Golf Coaching & The Power of a Metaphor

Iain Highfield
  • Author: Iain Highfield
  • GLT Director
Facebook Twitter Share Email Print

As coaches, we want to influence players and help them create physical, technical and psychological habits of excellence. We must communicate in ways that compel them to action. A coach can have all the knowledge in the world, but if we can’t influence students to apply the knowledge we teach them, that is all it will remain, knowledge.

Milton Erickson, an American psychiatrist who specialized in the art of influence, was able to develop his language skills and being artfully vague through using stories and metaphors. Erickson used "verbal surprises” to delight listeners. These verbal tricks helped close the gap between speaker and listener by sticking in the listeners memory.

At the PGA Show, Canadian golf instructor Sean Foley discussed Erickson’s techniques and their impact on Foley’s tour player, Hunter Mahan. Foley’s use of this technique stuck in our minds and compelled us to bring it to our own students, where we are hoping for a similar reaction.


Sean Foley's story went like this:


A man walks over to his friend and the man asks his friend, “Where is your horse?”

“It’s gone,” the man replies.

The man’s friend looks very concerned, “That’s terrible!”

“I don't know whether it’s a good thing or a bad thing,” the man says.

The next day, the man and his friend are sitting on a rickety old patio drinking a beer When the man’s horse returns, with him is another horse.

The friend says, “Wow, that’s great!
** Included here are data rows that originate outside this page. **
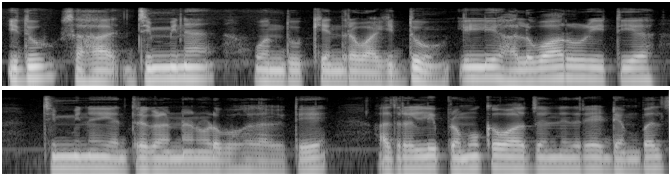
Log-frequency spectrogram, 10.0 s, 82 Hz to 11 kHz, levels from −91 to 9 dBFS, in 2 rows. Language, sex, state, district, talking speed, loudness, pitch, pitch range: Kannada, male, Karnataka, Dharwad, 110 wpm, -18 LUFS, 110 Hz, 100-115 Hz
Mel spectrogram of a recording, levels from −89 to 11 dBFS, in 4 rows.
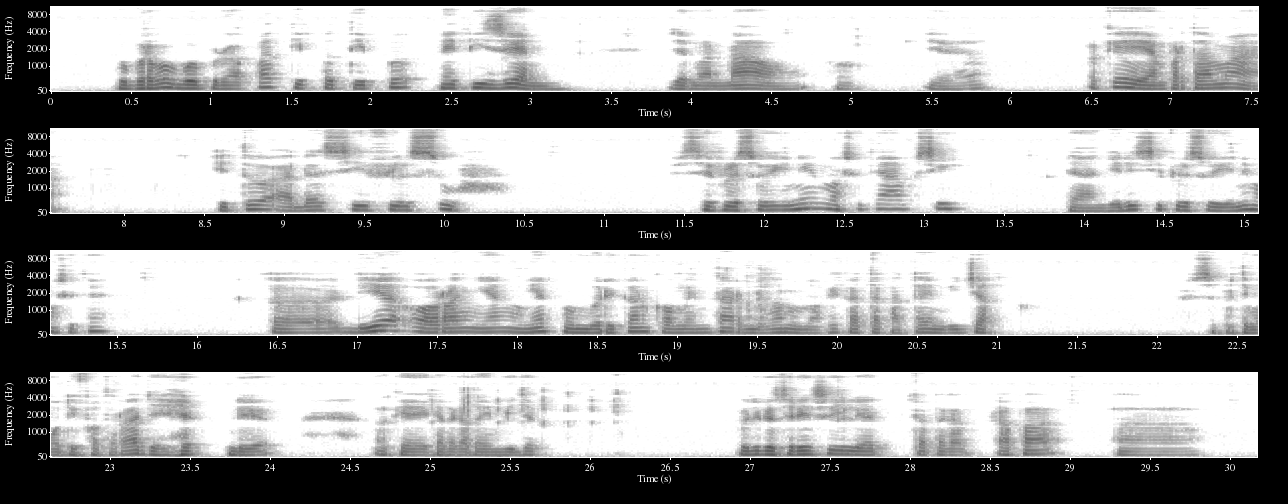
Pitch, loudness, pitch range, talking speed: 135 Hz, -35 LUFS, 120-150 Hz, 125 wpm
Now you have 2 horses.”

The man again says, “I don't know whether that’s good or bad yet.”

The man calls over his son, who is going to a horse riding camp that weekend, and asks his son to take the new horse to the event.

The son agrees and jumps on the horse’s back wanting to break the horse in for the show; however, the horse bucks and the son falls to the ground, breaking his leg. Now, he can’t go to the camp that weekend.

The man’s friend says, “Man, I knew that horse was a bad thing.”

The man replies, “Well, I don't know if my son breaking his leg is a good thing or a bad thing yet.”

Saturday comes and the bus leaves for the horse riding camp at the canyon. The man’s son is miserable, thinking about everything he is going to miss. The man walks into the room and says, “Don't be sad son, we don't know if this is a good thing or a bad thing yet.”

Sunday evening comes around, and the bus has not returned from the canyon.

By Monday night, word has come that there was a mud slide and all the students on the bus had perished. 

Sean Foley

This kind of story, whether true or not, allows people to change perspective and try new ways of thinking.

When a player misses that all important green with an 8 iron, but chips in on the next shot, perhaps that is the moment you subtlety remind them of the ‘horse story’. 

Horse Story Blog inspired by Sean Foley